The Journal of the American
Medical Association (JAMA)
Specialists Should Implant Defibrillators, Study Finds
April 22, 2009
Patients whose defibrillators were implanted by electrophysiologists--cardiologists trained in device use--had fewer complications than when physicians in other specialties performed the procedure, according to a study published in The Journal of the American Medical Association this week.
The trial grew out of a national database that was set up in 2005 to see what kinds of doctors were implanting the device. Medicare required that the database be set up before approving payments for defibrillator use, which has grown rapidly.
The trial, led by Dr. Jeptha P. Curtis, a cardiologist at Yale University, looked at more than 110,000 patients receiving defibrillators and other heart devices between January 2006 and June 2007. He found that electrophysiologists performed about 70 percent of the implants. Other cardiologists or thoracic surgeons performed the rest.
When an electrophysiologist implanted a device, the rate of complications, such as internal bleeding or heart attack, was about 1.3 percent, the study found.
However, the highest rate of serious complications, about 2.5 percent, happened when thoracic surgeons performed the implants.

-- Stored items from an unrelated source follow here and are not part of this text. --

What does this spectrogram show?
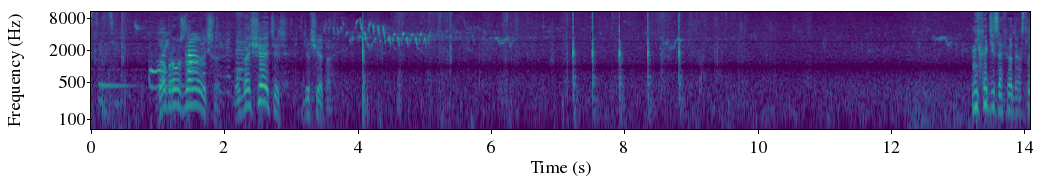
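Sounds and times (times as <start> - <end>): faint birdsong: 0.0 - 14.0
sharp knocks: 7.2 - 9.0.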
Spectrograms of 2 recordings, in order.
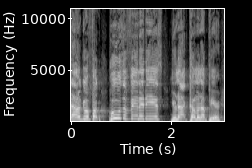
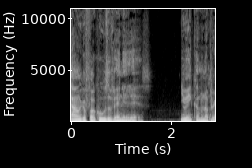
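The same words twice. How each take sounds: First: High, squeaky mock of the guard's refusal. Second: Low, blunt imitation of the old security guard; gruff old guard. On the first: Retelling the guard's refusal to the audience, high mocking squeak. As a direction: squeak it out, making fun of him. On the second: Old guard blocking him from the section, low and blunt. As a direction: growl him off like a tired old bouncer.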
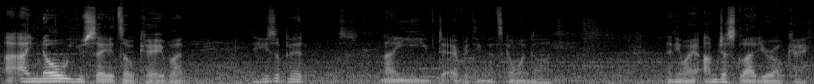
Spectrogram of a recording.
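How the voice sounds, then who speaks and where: A man's voice: sits low, moderate pace, pauses often, lightly acted. An actor playing a caring, worried refugee man with a casual, protective manner in an audio drama. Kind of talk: naturalistic audio drama acting. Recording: noisy public station ambience.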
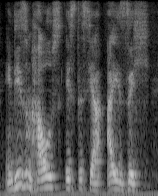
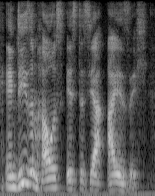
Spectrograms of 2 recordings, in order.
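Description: No difference in how they are said.

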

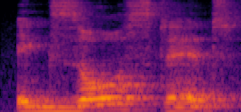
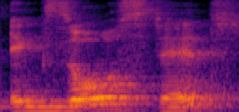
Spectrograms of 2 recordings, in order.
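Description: The two takes are said the same way.

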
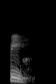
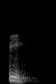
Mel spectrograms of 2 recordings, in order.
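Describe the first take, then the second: First: A strong, stopped b sound is made. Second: The same.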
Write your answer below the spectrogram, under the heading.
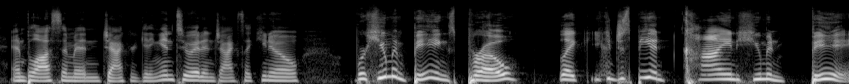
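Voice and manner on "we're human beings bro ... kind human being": laid-back bro talk, slow, raised drawl. Retelling an argument he watched, imitating Jack, bro voice. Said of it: "I don't do a good as good of a bro impression".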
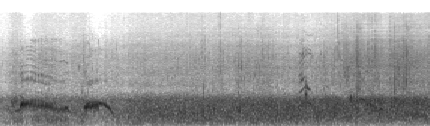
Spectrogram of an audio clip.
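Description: Sea water sloshing and splashing against a camera held right at the surface, a steady churning noise. A voice calls out briefly at the start.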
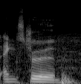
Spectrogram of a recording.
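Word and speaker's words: Ångström: Angstrom with an umlout. So, it's Angstrom. Get get our pronunciation right.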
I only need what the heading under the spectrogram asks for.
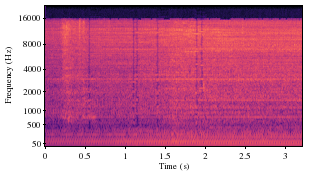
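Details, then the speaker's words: Diamond disc grinder after repair (bolts and screws Loctited), on a table, run from a Variac at about 70 volts: low steady hum with faint table buzz from vibration; normal running. "Okay, let's turn it on. It's going to vibrate a little bit across the table."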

These physicians implanted defibrillators in only 1.7 percent of the procedures reviewed.
Researchers also found that patients whose conditions called for a more complex type of defibrillator, known as a cardiac resynchronization therapy device, were less likely to receive one if the procedure was performed by a doctor other than an electrophysiologist. These devices act as both defibrillators and pacemakers.
Source: JAMA 2009; 301(16):1661-1670.